Back in 1991, while I was still halfway through my MBA course, I left the U.K. and headed to California. As a very atypical U.K. passport-holder, I knew I wanted more from my life than merely to be one more cubicle slave among millions. And I knew, from the few years I’d spent in the U.K., that if I remained on the gloomy little island it would be impossible for me to create any commercial enterprise that could potentially grow to employ thousands of well-paid people.
I’m briefly back in the U.K. 30 years later and nothing at all has…
Forget the Year of the Ox — 2021 is rapidly shaping up to be the Year of the Doge, a cryptocurrency based on the internet meme of a Shiba Inu dog with a less than stellar command of English, hence “doge” and not “dog.” Nowhere has this development been cheered on more than on Elon Musk’s Twitter feed.
I Read It So You Don’t Have To is a new series that gives you the TL;DR on a new business book you want to read—but will never have time to.
Tim Harford’s new book The Data Detective: Ten Easy Rules to Make Sense of Statistics (published in the U.K. as How to Make the World Add Up)
He’s a columnist at the Financial Times, a BBC radio host, and the author of several previous books, the most recent of which is Fifty Inventions That Shaped the Modern Economy and the most popular of which is probably 2005’s The Undercover…
Around the world, in countries afflicted with the coronavirus, stores are sold out of toilet paper. There have been shortages in Hong Kong, Australia, the United Kingdom, and the United States. And we all know who to blame: hoarders and panic-buyers.
Well, not so fast.
Story after story explains the toilet paper outages as a sort of fluke of consumer irrationality. Unlike hand sanitizer, N95 masks, or hospital ventilators, they note, toilet paper serves no special function in a pandemic. Toilet paper manufacturers are cranking out the same supply as always. …
Editor’s Note: No Mercy/No Malice is a column from Professor Scott Galloway, where he shares various reflections on business, tech, and life on his mind each week.
In 1982, Emerson Junior High School, in its ninth-grade poll, awarded me “Most Comical” and “Steve Martin.” Since then I’ve successfully navigated all awards and recognition. A month ago a friend, Anne Maffei, texted me: “Please respond to my brother, he wants to give you an award that recognizes your work.”

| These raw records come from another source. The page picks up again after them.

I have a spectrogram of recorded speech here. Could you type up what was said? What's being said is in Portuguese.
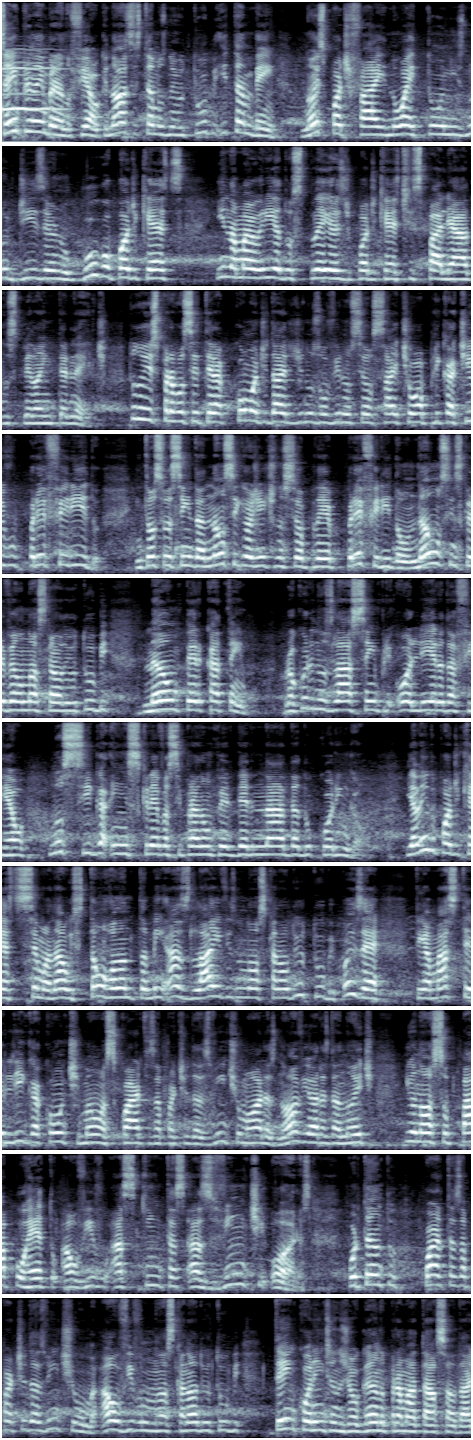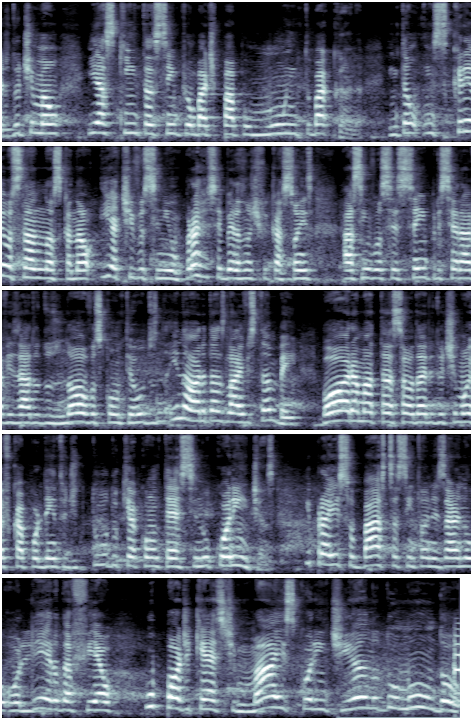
Sempre lembrando, fiel, que nós estamos no YouTube e também no Spotify, no iTunes, no Deezer, no Google Podcasts e na maioria dos players de podcast espalhados pela internet. Tudo isso para você ter a comodidade de nos ouvir no seu site ou aplicativo preferido. Então, se você ainda não seguiu a gente no seu player preferido ou não se inscreveu no nosso canal do YouTube, não perca tempo. Procure-nos lá sempre, Olheiro da Fiel. Nos siga e inscreva-se para não perder nada do Coringão. E além do podcast semanal, estão rolando também as lives no nosso canal do YouTube. Pois é, tem a Master Liga com o Timão às quartas a partir das 21 horas, 9 horas da noite e o nosso Papo Reto ao vivo às quintas às 20 horas. Portanto, quartas a partir das 21, ao vivo no nosso canal do YouTube, tem Corinthians jogando para matar a saudade do Timão e às quintas sempre um bate-papo muito bacana. Então inscreva-se lá no nosso canal e ative o sininho para receber as notificações, assim você sempre será avisado dos novos conteúdos e na hora das lives também. Bora matar a saudade do Timão e ficar por dentro de tudo que acontece no Corinthians. E para isso basta sintonizar no Olheiro da Fiel, o podcast mais corintiano do mundo.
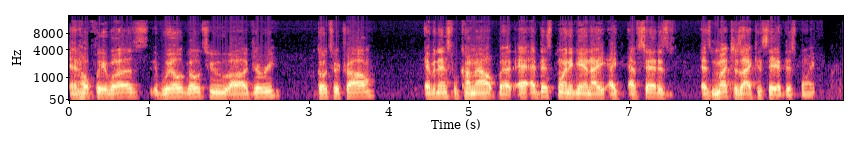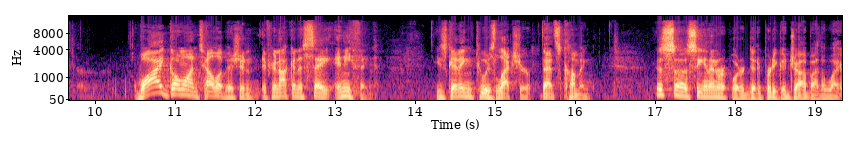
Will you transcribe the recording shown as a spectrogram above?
and hopefully it was, it will go to uh, jury, go to a trial evidence will come out. But at, at this point, again, I, I, have said as, as much as I can say at this point. Why go on television if you're not going to say anything? He's getting to his lecture. That's coming. This uh, CNN reporter did a pretty good job, by the way.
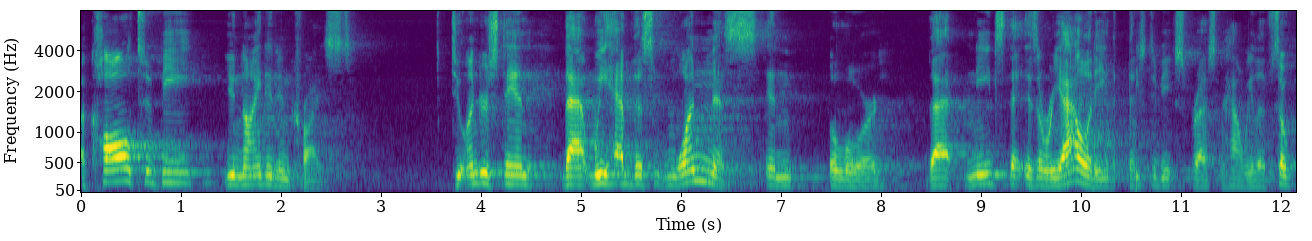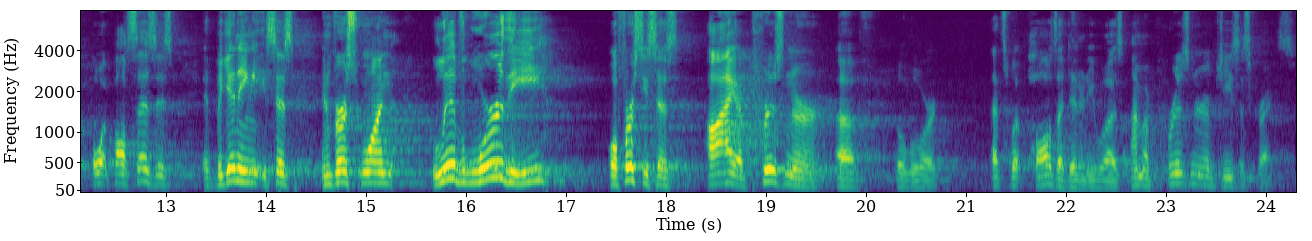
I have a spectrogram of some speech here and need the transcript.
a call to be united in Christ, to understand that we have this oneness in the Lord that needs that is a reality that needs to be expressed in how we live. So what Paul says is at the beginning, he says in verse 1, live worthy. Well, first he says, I, a prisoner of the Lord. That's what Paul's identity was. I'm a prisoner of Jesus Christ.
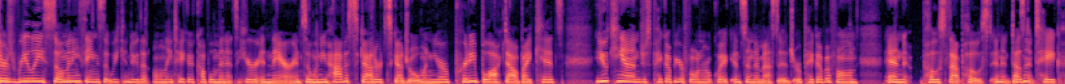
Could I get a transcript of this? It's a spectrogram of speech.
There's really so many things that we can do that only take a couple minutes here and there. And so when you have a scattered schedule, when you're pretty blocked out by kids, you can just pick up your phone real quick and send a message or pick up a phone and post that post and it doesn't take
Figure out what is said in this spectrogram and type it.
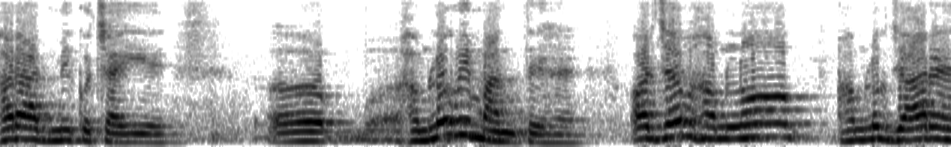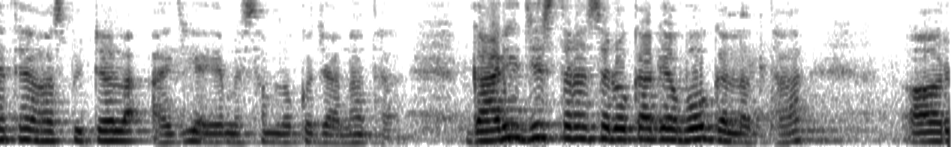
हर आदमी को चाहिए। आ, हम लोग भी मानते हैं। और जब हम लोग हम लोग जा रहे थे हॉस्पिटल आईजीआईएमएस हम लोग को जाना था। गाड़ी जिस तरह से रोका गया वो गलत था। और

Remember New Coke, Coca-Cola’s new-and-improved Coke recipe launched in the mid-’80s? It seemed like a great idea at first: The new formula tested well among consumers and even had some initial success in the market.

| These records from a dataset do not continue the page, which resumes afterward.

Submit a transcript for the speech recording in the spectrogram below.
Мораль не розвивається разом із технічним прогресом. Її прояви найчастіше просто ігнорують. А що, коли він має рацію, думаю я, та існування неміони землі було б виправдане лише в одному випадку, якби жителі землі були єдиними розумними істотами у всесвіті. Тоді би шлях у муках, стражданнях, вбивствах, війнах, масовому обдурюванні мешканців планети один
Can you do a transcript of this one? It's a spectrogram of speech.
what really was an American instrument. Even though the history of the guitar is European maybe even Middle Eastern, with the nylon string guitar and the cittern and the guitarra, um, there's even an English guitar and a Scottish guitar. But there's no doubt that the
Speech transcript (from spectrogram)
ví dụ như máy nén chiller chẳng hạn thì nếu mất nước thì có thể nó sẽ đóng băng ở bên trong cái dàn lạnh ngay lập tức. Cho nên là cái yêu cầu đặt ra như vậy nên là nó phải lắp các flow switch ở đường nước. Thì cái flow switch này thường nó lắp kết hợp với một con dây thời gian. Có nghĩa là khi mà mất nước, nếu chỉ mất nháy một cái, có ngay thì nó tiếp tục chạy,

Yet what the marketers at Coca-Cola missed is that many consumers had a strong emotional attachment to the old formula, which ended up creating a huge backlash. What started as a good idea — updating and rebranding a century-old drink — ended up backfiring because it addressed a problem that didn’t exist in the first place and ignored decades of ingrained brand loyalty.
Pop business for the intelligent reader. A publication from Medium.